21 Bridges and all the images you see in this review are owned by STX Films
Directed by Brian Kirk
Look, the holiday season is a busy time and this one slipped through the cracks, alright? Besides, even if this movie hasn’t been in theaters since Disney Plus came out, it still has SOME value… at least once the blu ray comes out… right? Eh, whatever. I’ve got a To Do list for the end of the year, and we’re putting a little check next to this one right the heck now. Is this cop thriller a fun little distraction from the rest of the big movies that came out in the last two months, or is there a reason I kept pushing this one to the back burner until it was well past the point of being relevant? Let’s find out!!
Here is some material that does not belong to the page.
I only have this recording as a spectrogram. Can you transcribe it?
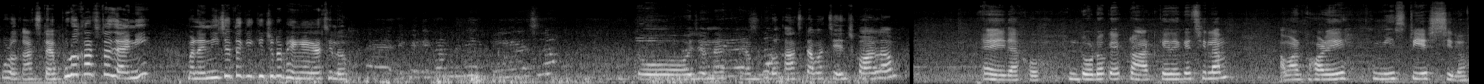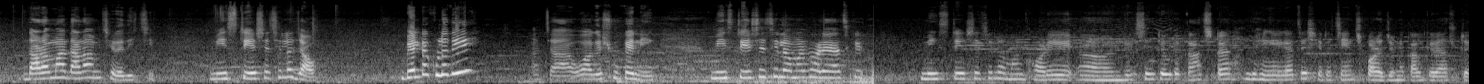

Super Detective Andre Davis (Chadwick Boseman) is called to the scene of a gruesome crime. A bunch of cops were found dead at the scene of a drug robbery and the two suspects have disappeared with a large amount of cocaine. Said suspects are Michael and Ray (Stephan James and Taylor Kitsch) who we learn were not expecting THAT much coaine to be there, let alone any cops, and so they have to find a way to get out of town and probably even further than that as soon as possible with the drugs they took being their best bargaining chip in the seedy underbelly of organized crime in the city. Andre however is hot on their heels along with his temporary partner Frankie (Sienna Miller) from Narcotics that seems to be particularly invested in this case along with Captain McKenna (JK Simmons) who was in charge of all the officers gunned down during this raid. Andre’s big plan to catch the crooks is to shut down the island of Manhattan (which includes it’s TWENTY-ONE BRIDGES) to any traffic in or out and hopefully root out the two bad guys before they can escape without a trace, but as Ray and Michael work their way through dealers, contacts, and Swiss bank account dudes to try and secure safe passage, they may have come across some information that puts an even bigger target on their backs than the ones they already had. Will Andre be able to find these two and uncover the mystery of wat exactly happened this night? What secrets did Ray and Michael learn, and is it their ticket to freedom or their ultimate death sentence? Most importantly, is this a role worthy of the king of Wakanda!?